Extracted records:
========
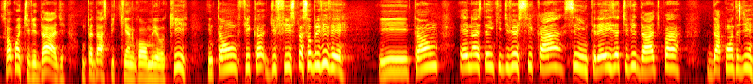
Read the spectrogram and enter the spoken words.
só com atividade, um pedaço pequeno igual o meu aqui, então fica difícil para sobreviver. E, então, nós temos que diversificar, sim, três atividades para dar conta de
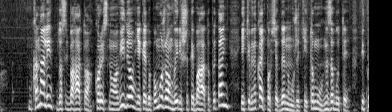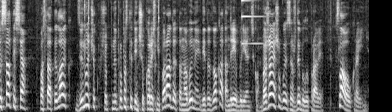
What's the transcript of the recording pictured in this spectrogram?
каналі досить багато корисного відео, яке допоможе вам вирішити багато питань, які виникають в повсякденному житті. Тому не забудьте підписатися, поставити лайк, дзвіночок, щоб не пропустити інші корисні поради та новини від адвоката Андрія Бурянського. Бажаю, щоб ви завжди були праві. Слава Україні!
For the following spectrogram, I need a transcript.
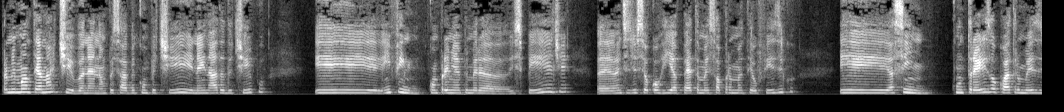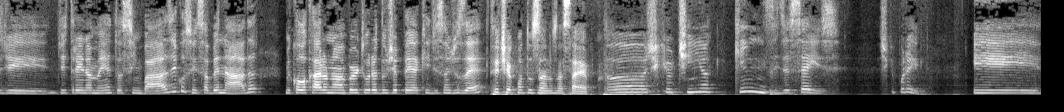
para me manter nativa, né? Não precisava competir nem nada do tipo. E, enfim, comprei minha primeira speed. É, antes disso, eu corria a pé também só para manter o físico. E, assim, com três ou quatro meses de, de treinamento, assim, básico, sem saber nada, me colocaram na abertura do GP aqui de São José. Você tinha quantos anos nessa época? Uh, acho que eu tinha 15, 16. Acho que por aí. E,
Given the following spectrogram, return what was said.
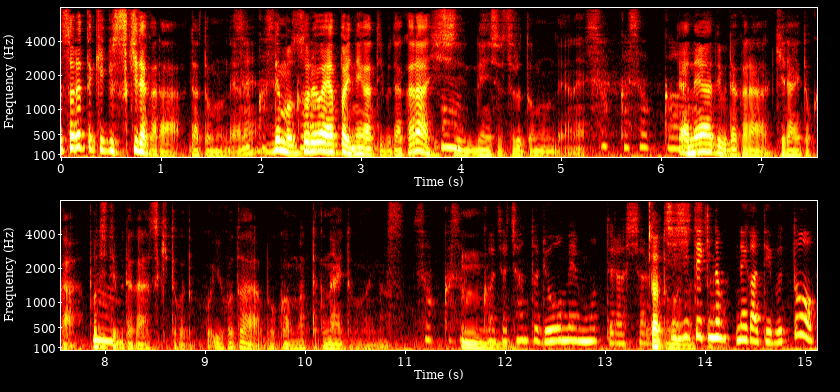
それって結局好きだからだと思うんだよね。でもそれはやっぱりネガティブだから必死に練習すると思うんだよね、そっかそっか。だからネガティブだから嫌いとかポジティブだから好きとかいうことは僕は全くないと思います。そっかそっか、うん。じゃあちゃんと両面持ってらっしゃる。一時的なネガティブと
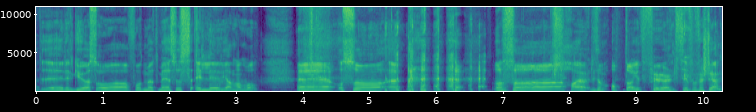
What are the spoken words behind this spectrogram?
eh, religiøs og få et møte med Jesus eller Jan Hanvold. Eh, og så eh, Og så har jeg liksom oppdaget følelser for første gang.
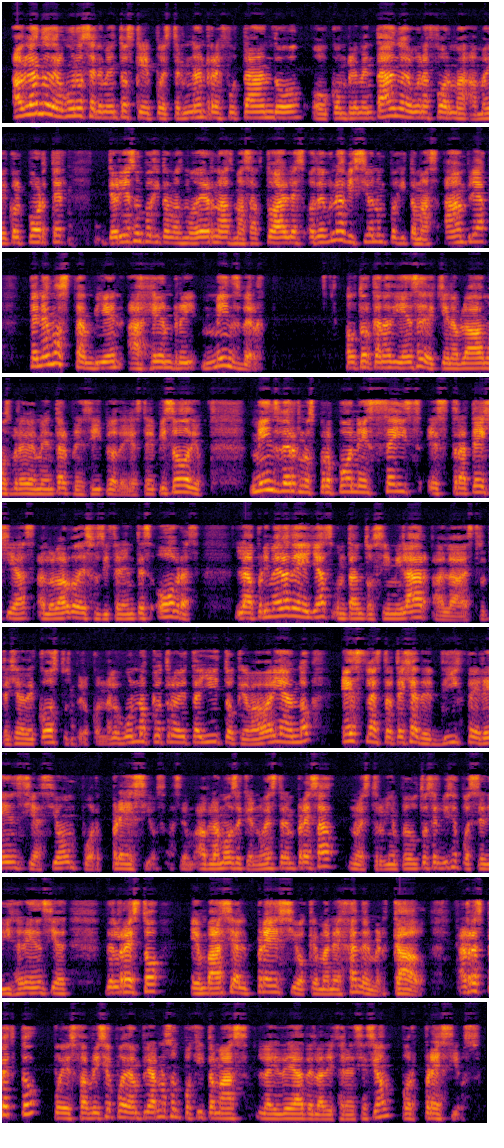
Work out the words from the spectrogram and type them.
Hablando de algunos elementos que pues terminan refutando o complementando de alguna forma a Michael Porter, teorías un poquito más modernas, más actuales o de una visión un poquito más amplia, tenemos también a Henry Mintzberg, autor canadiense de quien hablábamos brevemente al principio de este episodio. Mintzberg nos propone seis estrategias a lo largo de sus diferentes obras. La primera de ellas, un tanto similar a la estrategia de costos, pero con alguno que otro detallito que va variando, es la estrategia de diferenciación por precios. Hablamos de que nuestra empresa, nuestro bien producto o servicio, pues se diferencia del resto en base al precio que maneja en el mercado. Al respecto, pues Fabricio puede ampliarnos un poquito más la idea de la diferenciación por precios.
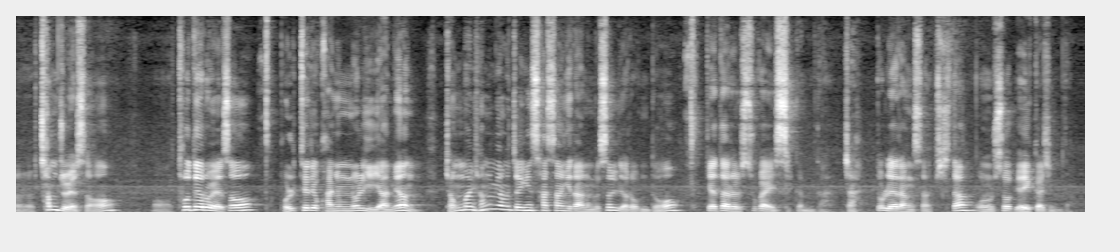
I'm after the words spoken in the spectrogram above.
어, 참조해서 어, 토대로 해서 볼테르 관용론을 이해하면 정말 혁명적인 사상이라는 것을 여러분도 깨달을 수가 있을 겁니다. 자, 똘레랑스 합시다. 오늘 수업 여기까지입니다.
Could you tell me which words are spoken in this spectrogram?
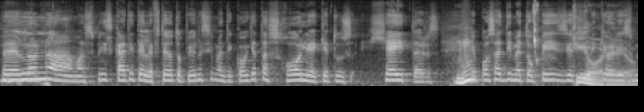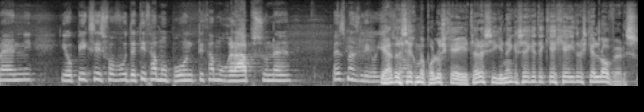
Θέλω να μας πεις κάτι τελευταίο το οποίο είναι σημαντικό για τα σχόλια και τους haters και πώς αντιμετωπίζει ότι Τι είναι και ωραίο. ορισμένοι οι οποίοι ξέρεις φοβούνται τι θα μου πούν, τι θα μου γράψουνε. Πες μας λίγο Οι για άντρες αυτό. έχουμε πολλούς haters, οι γυναίκες έχετε και haters και lovers.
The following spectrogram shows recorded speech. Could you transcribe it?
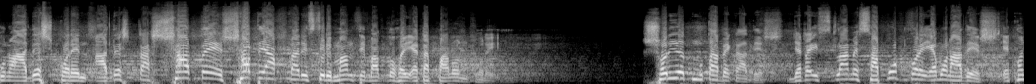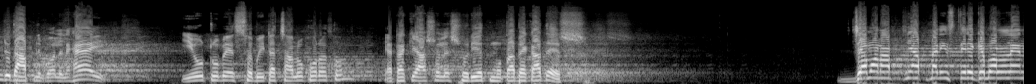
কোনো আদেশ করেন আদেশটা সাথে সাথে আপনার স্ত্রী মানতে বাধ্য হয়, এটা পালন করে। শরীয়ত মোতাবেক আদেশ, যেটা ইসলামে সাপোর্ট করে এমন আদেশ। এখন যদি আপনি বলেন হ্যাঁ ইউটিউবে ছবিটা চালু করো তো, এটা কি আসলে শরীয়ত মোতাবেক আদেশ? যেমন আপনি আপনার স্ত্রীকে বললেন,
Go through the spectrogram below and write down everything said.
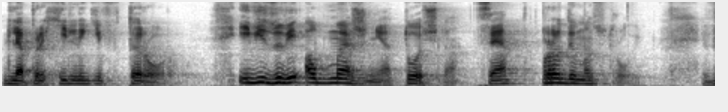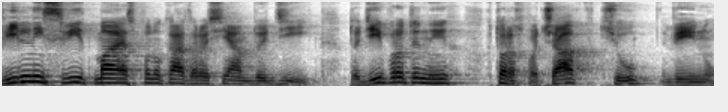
для прихильників терору. І візові обмеження точно це продемонструють. Вільний світ має спонукати росіян до дій, до дій проти них, хто розпочав цю війну.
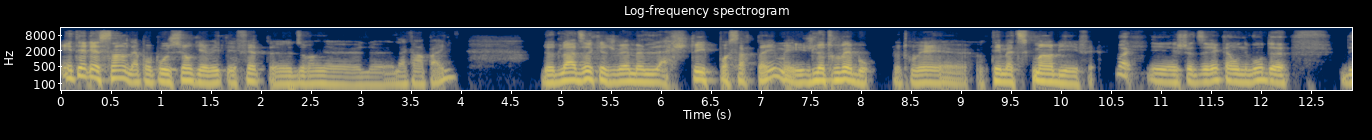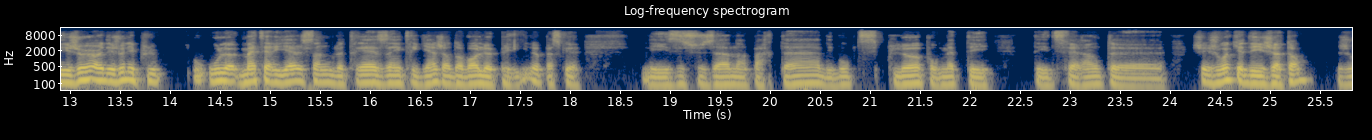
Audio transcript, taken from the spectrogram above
intéressant, la proposition qui avait été faite durant la campagne. De là à dire que je vais me l'acheter, pas certain, mais je le trouvais beau. Je le trouvais euh, thématiquement bien fait. Oui, et je te dirais qu'au niveau de, des jeux, un des jeux les plus où le matériel semble très intriguant, j'ai hâte de voir le prix, parce que les Suzanne en partant, des beaux petits plats pour mettre tes, différentes. Euh, je, vois qu'il y a des jetons. Je,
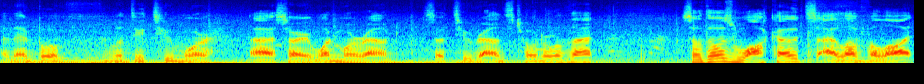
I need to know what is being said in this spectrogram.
And then boom, we'll do two more uh, sorry, one more round. So two rounds total of that. So those walkouts I love a lot.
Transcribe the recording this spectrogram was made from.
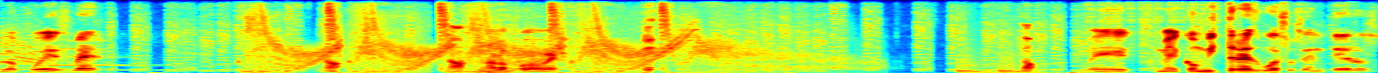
lo puedes ver. No, no, no lo puedo ver. No, me, me comí tres huesos enteros.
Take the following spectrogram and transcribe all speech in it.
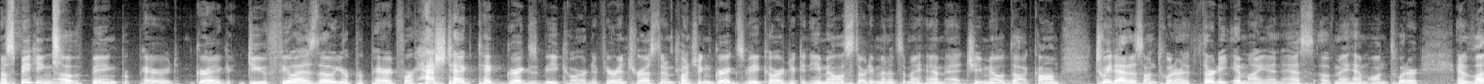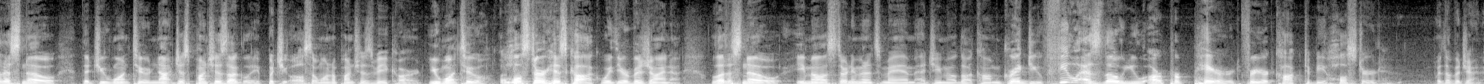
Now, speaking of being prepared, Greg, do you feel as though you're prepared for hashtag take Greg's V card? If you're interested in punching Greg's V card, you can email us 30 minutes of mayhem at gmail.com. Tweet at us on Twitter, 30 MINS of mayhem on Twitter, and let us know that you want to not just punch his ugly, but you also want to punch his V card. You want to holster his cock with your vagina. Let us know. Email us 30 minutes of mayhem at gmail.com. Greg, do you feel as though you are prepared for your cock to be holstered with a vagina?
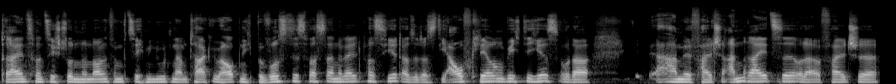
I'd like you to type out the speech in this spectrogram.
23 Stunden und 59 Minuten am Tag überhaupt nicht bewusst ist, was da in der Welt passiert? Also, dass die Aufklärung wichtig ist oder haben wir falsche Anreize oder falsche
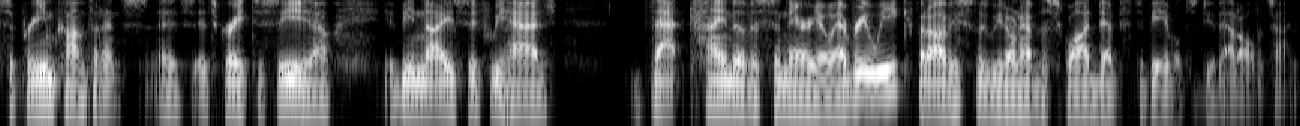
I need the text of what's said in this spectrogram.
supreme confidence. It's, it's great to see. Now, it'd be nice if we had that kind of a scenario every week, but obviously we don't have the squad depth to be able to do that all the time.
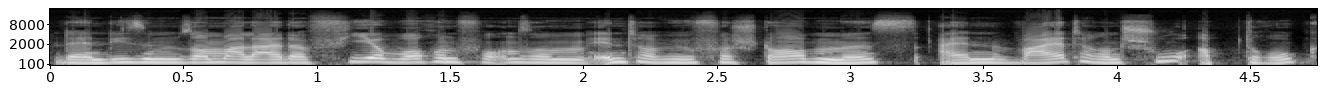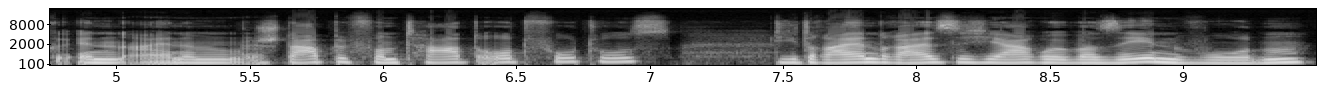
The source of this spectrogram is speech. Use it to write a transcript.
der in diesem Sommer leider vier Wochen vor unserem Interview verstorben ist, einen weiteren Schuhabdruck in einem Stapel von Tatortfotos, die 33 Jahre übersehen wurden.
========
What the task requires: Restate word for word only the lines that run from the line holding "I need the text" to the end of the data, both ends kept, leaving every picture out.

Answer section:
I need the text of what's said in this spectrogram.
supreme confidence. It's, it's great to see. Now, it'd be nice if we had that kind of a scenario every week, but obviously we don't have the squad depth to be able to do that all the time.
The source of this spectrogram is speech. Use it to write a transcript.
der in diesem Sommer leider vier Wochen vor unserem Interview verstorben ist, einen weiteren Schuhabdruck in einem Stapel von Tatortfotos, die 33 Jahre übersehen wurden.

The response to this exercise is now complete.